** Information given follows **

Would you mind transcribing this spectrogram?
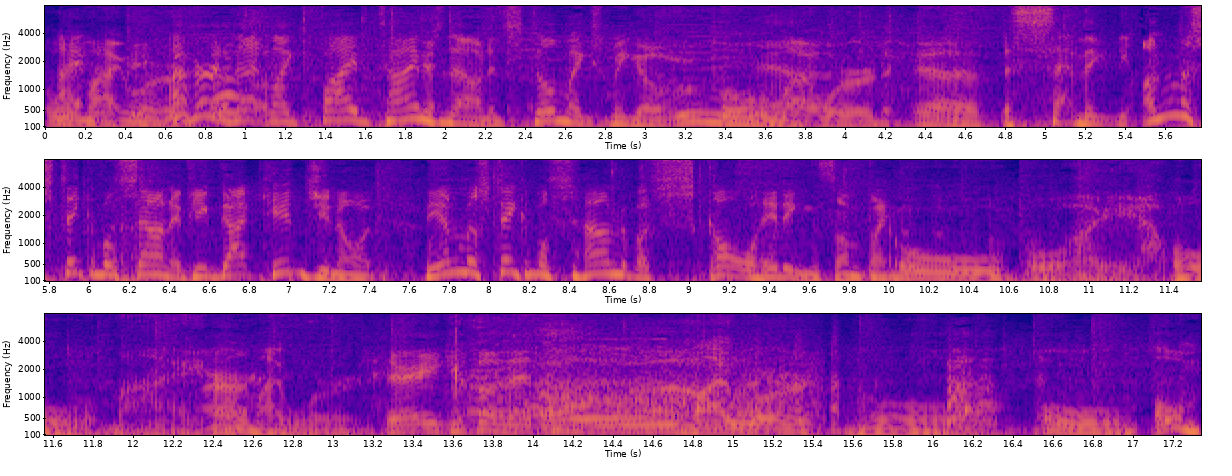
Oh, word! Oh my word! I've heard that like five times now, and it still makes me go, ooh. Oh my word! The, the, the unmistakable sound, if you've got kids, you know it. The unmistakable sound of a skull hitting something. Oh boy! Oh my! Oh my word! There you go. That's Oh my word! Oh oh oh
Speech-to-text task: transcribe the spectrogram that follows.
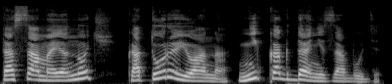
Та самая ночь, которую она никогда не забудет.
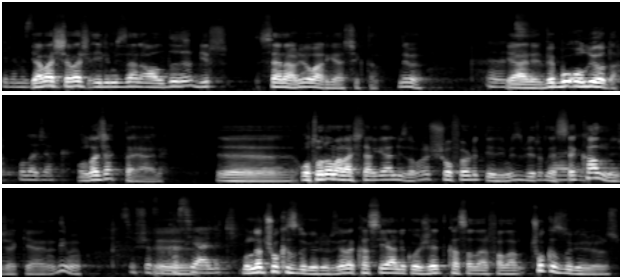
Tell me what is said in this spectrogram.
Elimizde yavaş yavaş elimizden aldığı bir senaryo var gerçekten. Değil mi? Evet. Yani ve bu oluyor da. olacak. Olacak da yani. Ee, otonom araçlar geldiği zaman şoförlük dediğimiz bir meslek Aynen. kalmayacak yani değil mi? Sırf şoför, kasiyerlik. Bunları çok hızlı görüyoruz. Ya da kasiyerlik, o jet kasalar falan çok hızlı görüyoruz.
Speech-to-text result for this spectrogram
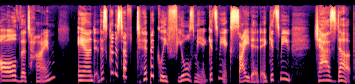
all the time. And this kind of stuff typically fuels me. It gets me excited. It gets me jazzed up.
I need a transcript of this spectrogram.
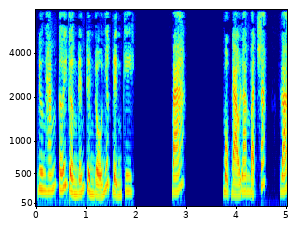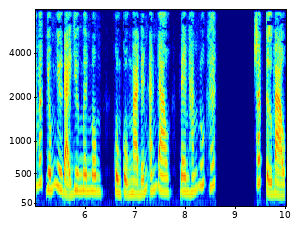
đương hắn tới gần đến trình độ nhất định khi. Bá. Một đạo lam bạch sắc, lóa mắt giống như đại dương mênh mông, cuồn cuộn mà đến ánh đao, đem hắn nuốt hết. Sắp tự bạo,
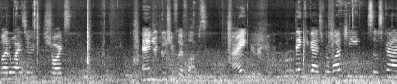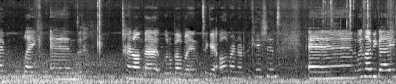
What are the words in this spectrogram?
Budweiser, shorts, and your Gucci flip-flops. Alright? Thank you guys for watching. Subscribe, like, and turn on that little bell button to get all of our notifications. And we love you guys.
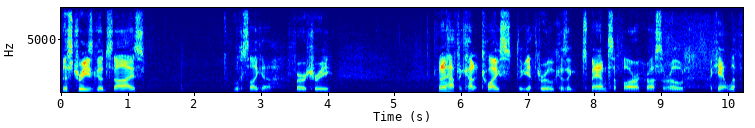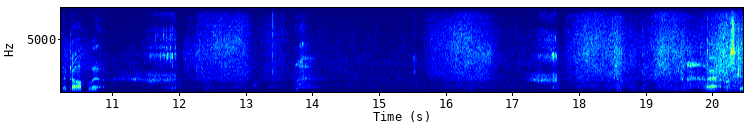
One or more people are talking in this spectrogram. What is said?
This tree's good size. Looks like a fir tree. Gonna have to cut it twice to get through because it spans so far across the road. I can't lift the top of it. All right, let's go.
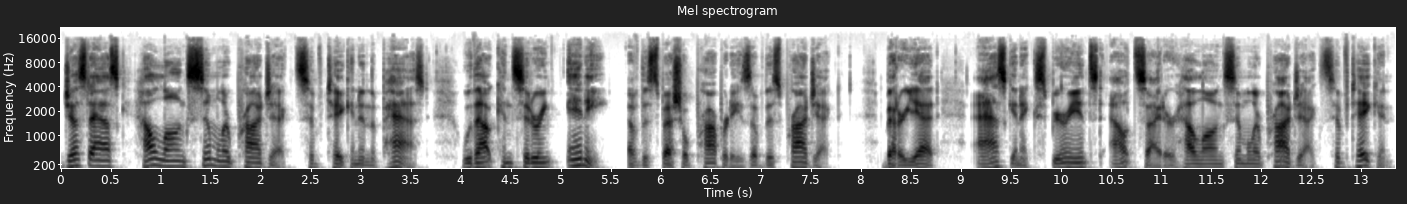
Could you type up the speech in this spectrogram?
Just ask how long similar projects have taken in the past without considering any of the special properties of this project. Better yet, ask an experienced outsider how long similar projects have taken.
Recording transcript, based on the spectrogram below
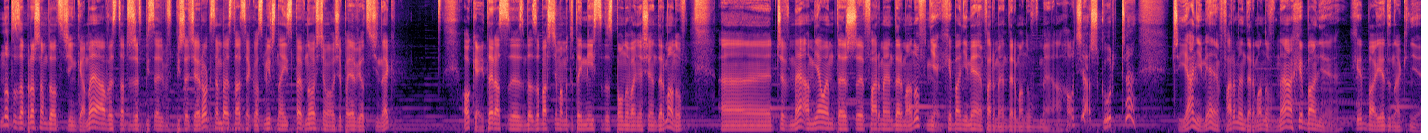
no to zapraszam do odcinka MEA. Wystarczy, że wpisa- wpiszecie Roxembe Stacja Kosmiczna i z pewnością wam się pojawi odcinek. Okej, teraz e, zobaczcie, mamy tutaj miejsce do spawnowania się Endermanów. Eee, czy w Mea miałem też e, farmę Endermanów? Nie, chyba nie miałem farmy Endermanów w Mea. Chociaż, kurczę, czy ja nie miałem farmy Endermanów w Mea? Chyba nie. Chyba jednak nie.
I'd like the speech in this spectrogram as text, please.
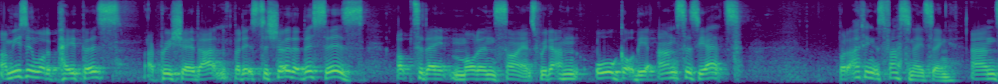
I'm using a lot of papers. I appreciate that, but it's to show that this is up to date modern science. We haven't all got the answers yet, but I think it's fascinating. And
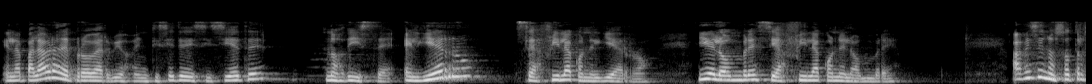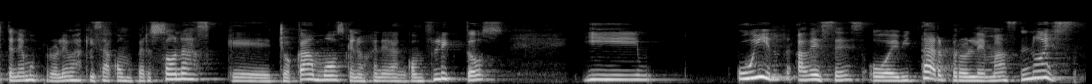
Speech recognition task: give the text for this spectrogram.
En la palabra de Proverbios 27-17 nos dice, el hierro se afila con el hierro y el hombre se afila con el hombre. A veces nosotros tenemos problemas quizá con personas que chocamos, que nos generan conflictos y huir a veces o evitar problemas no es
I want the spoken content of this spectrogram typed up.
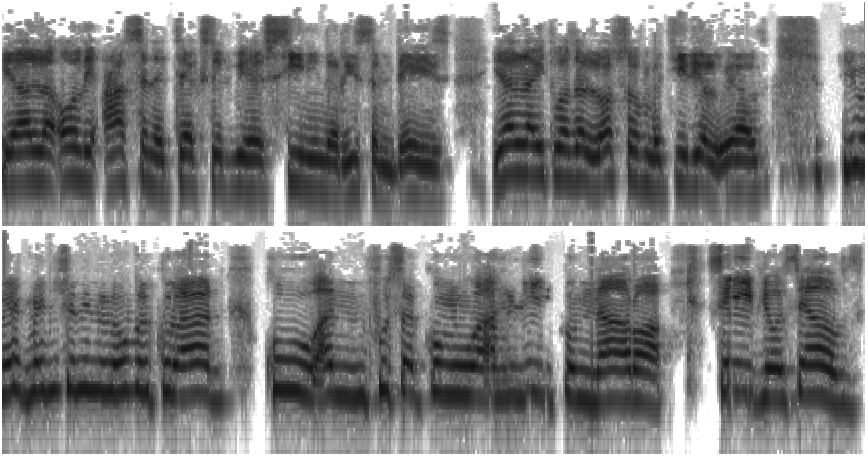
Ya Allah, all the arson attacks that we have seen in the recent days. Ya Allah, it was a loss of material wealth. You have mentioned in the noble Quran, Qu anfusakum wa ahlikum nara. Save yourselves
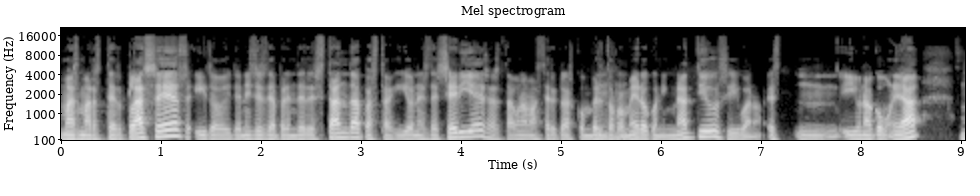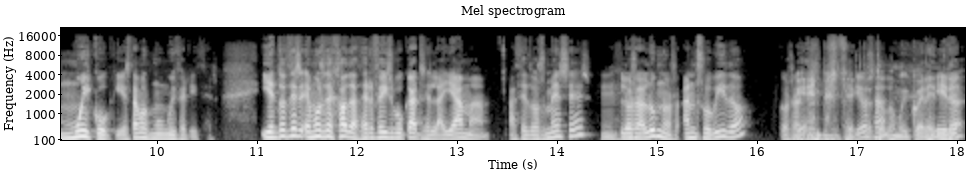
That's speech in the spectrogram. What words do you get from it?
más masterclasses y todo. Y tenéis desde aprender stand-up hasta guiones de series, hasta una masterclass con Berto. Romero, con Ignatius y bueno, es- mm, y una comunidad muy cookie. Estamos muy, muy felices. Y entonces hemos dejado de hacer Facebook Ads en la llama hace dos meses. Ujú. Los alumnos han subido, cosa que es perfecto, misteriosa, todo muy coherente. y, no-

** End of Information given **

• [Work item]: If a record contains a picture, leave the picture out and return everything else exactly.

• [Answer for this exercise]:
Would you mind transcribing this spectrogram?
Oh, word! Oh my word! I've heard that like five times now, and it still makes me go, ooh. Oh my word! The, the, the unmistakable sound, if you've got kids, you know it. The unmistakable sound of a skull hitting something. Oh boy! Oh my! Oh my word! There you go. That's Oh my word! Oh oh oh
Speech-to-text task: transcribe the spectrogram that follows.
Та самая ночь, которую она никогда не забудет.
Tell me what is said in this spectrogram.
Elimizde yavaş yavaş elimizden aldığı bir senaryo var gerçekten. Değil mi? Evet. Yani ve bu oluyor da. olacak. Olacak da yani. Ee, otonom araçlar geldiği zaman şoförlük dediğimiz bir meslek Aynen. kalmayacak yani değil mi? Sırf şoför, kasiyerlik. Bunları çok hızlı görüyoruz. Ya da kasiyerlik, o jet kasalar falan çok hızlı görüyoruz.
Speech-to-text result for this spectrogram
all the time. And this kind of stuff typically fuels me. It gets me excited. It gets me jazzed up.
I need a transcript of this spectrogram.
đương hắn tới gần đến trình độ nhất định khi. Bá. Một đạo lam bạch sắc, lóa mắt giống như đại dương mênh mông, cuồn cuộn mà đến ánh đao, đem hắn nuốt hết. Sắp tự bạo,
What are the words in this spectrogram?
Budweiser, shorts, and your Gucci flip-flops. Alright? Thank you guys for watching. Subscribe, like, and turn on that little bell button to get all of our notifications. And we love you guys.
One or more people are talking in this spectrogram. What is said?
This tree's good size. Looks like a fir tree. Gonna have to cut it twice to get through because it spans so far across the road. I can't lift the top of it. All right, let's go.
Could you type up the speech in this spectrogram?
Just ask how long similar projects have taken in the past without considering any of the special properties of this project. Better yet, ask an experienced outsider how long similar projects have taken.
Recording transcript, based on the spectrogram below
no to zapraszam do odcinka MEA. Wystarczy, że wpisa- wpiszecie Roxembe Stacja Kosmiczna i z pewnością wam się pojawi odcinek. Okej, teraz e, zobaczcie, mamy tutaj miejsce do spawnowania się Endermanów. Eee, czy w Mea miałem też e, farmę Endermanów? Nie, chyba nie miałem farmy Endermanów w Mea. Chociaż, kurczę, czy ja nie miałem farmy Endermanów w Mea? Chyba nie. Chyba jednak nie.
I'd like the speech in this spectrogram as text, please.
I'm using a lot of papers. I appreciate that, but it's to show that this is up to date modern science. We haven't all got the answers yet, but I think it's fascinating. And
Speech recognition task: give the text for this spectrogram.
En la palabra de Proverbios 27-17 nos dice, el hierro se afila con el hierro y el hombre se afila con el hombre. A veces nosotros tenemos problemas quizá con personas que chocamos, que nos generan conflictos y huir a veces o evitar problemas no es
I want the spoken content of this spectrogram typed up.
Ya Allah, all the arson attacks that we have seen in the recent days. Ya Allah, it was a loss of material wealth. You have mentioned in the noble Quran, Qu anfusakum wa ahlikum nara. Save yourselves
That's speech in the spectrogram. What words do you get from it?
más masterclasses y todo. Y tenéis desde aprender stand-up hasta guiones de series, hasta una masterclass con Berto. Romero, con Ignatius y bueno, es- mm, y una comunidad muy cookie. Estamos muy, muy felices. Y entonces hemos dejado de hacer Facebook Ads en la llama hace dos meses. Ujú. Los alumnos han subido, cosa que es perfecto, misteriosa, todo muy coherente. y, no-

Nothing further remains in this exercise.